LUFKIN, TX (KTRE) - Melissa Kesinger Barnhill's death was witnessed by her two small children. Her estranged husband, Kyle Barnhill, is set to be tried Monday for her murder.
Kyle Barnhill told KTRE in an interview that he is responsible for his wife's death, but the Nacogdoches District Attorney said this case is far from over.
The trial is set to start Monday after jury selection, but the defense has filed a motion for a change of venue based on pre-trial publicity. The prosecution said they don't buy it. The judge is expected to rule on that motion Monday, but for now, both sides are preparing to try a murder case that has left two children without a mother.
A bullet through the kitchen window into Melissa Kesinger Barnhill's neck is what caused her death. Her estranged husband admitted he killed her.
"Did you kill Melissa Barnhill or have anything to do with her death?" asked KTRE Reporter Jena Johnson back in March.
"Yes. I did," Kyle Barnhill responded.
"I think that any time a defendant admits their guilt or admits that they had some part in an offense, it takes away one question in the jury's mind," said Nacogdoches County District Attorney Nicole Lostracco. "So that's always of an assistance to the state."
However, Lostracco said a confession from Kyle Barnhill alone is not enough to close the case.
"In any given case in the state of Texas, whether a defendant talks to law enforcement or not, the defendant always has the right to plead guilty or not guilty," explained Lostracco.
The state still has to prove the crime happened in Nacogdoches County, that Nacogdoches County is in Texas, that the incident happened on or about March 11, 2009, that the person was in fact killed, the way the person was killed, and who committed the offense.
Even with a confession, the state is left with a lot to prove in the upcoming murder trial.
"The reason he is not charged with Capital Murder is the offense committed did not fit the requirements the law puts upon us to charge someone with capital murder,"Lostracco said.
"Honestly, we didn't have any of those requirements fulfilled in this case which has amazed many people, but sometimes that's just the way it goes as unfortunate as it may feel," said Lostracco.
If the jury convicts Kyle Barnhill he could have a lifetime to think about the life he confessed to taking and the children he left without parents.
"The Barnhill case is a first degree murder, so he's looking at between 5 years and 99 or life in the Texas Department of Criminal Justice," Lostracco said.
Due to the nature of the offense if convicted, Kyle Barnhill will have to serve half of the sentence he gets before being considered for parole.
"Success to me is a guilty verdict and success to me is the sentence that the fair and impartial jury considers appropriate for the circumstances," Lostracco said. "That's a win for the state in my opinion."
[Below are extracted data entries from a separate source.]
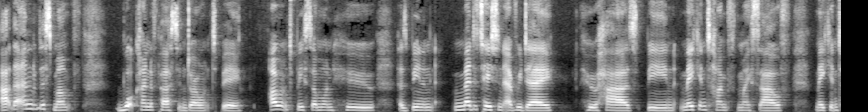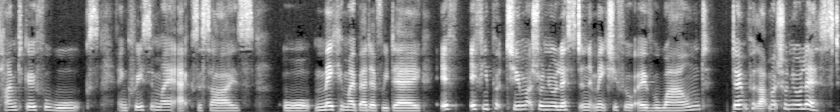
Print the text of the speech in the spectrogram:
At the end of this month, what kind of person do I want to be? I want to be someone who has been meditating every day, who has been making time for myself, making time to go for walks, increasing my exercise, or making my bed every day. If if you put too much on your list and it makes you feel overwhelmed, don't put that much on your list.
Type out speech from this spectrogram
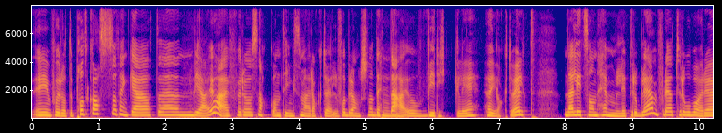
I forhold til podkast så tenker jeg at uh, vi er jo her for å snakke om ting som er aktuelle for bransjen, og dette Mm. er jo virkelig høyaktuelt. Det er litt sånn hemmelig problem, for jeg tror bare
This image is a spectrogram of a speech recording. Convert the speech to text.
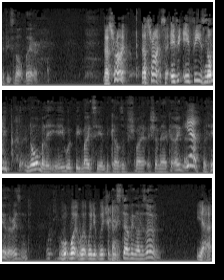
if he's not there. That's right. That's right. So if if he's It's not, only- normally he would be Motzian because of Shema- Shemer Yeah. But here there isn't. What do you wh- wh- wh- which He's case? stabbing on his own. Yeah.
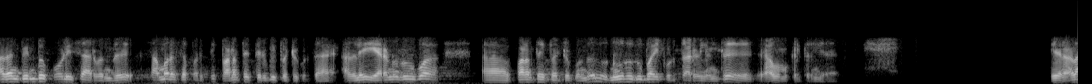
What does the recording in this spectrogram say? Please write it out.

"At the end of two weeks, what's going to be success for me is being able to try the case in Nacogdoches County," Lostracco explained further. "This is where it occurred and I think these are the people that should be able to decide what happens to people that commit offenses in our county."
The defense attorney Bill Agnew declined to comment until the trial is over. There is two weeks scheduled for this trial and we'll be at the courthouse bringing you the latest. You can log onto ktre.com to get updates throughout the day and we'll bring you full coverage on the East Texas News.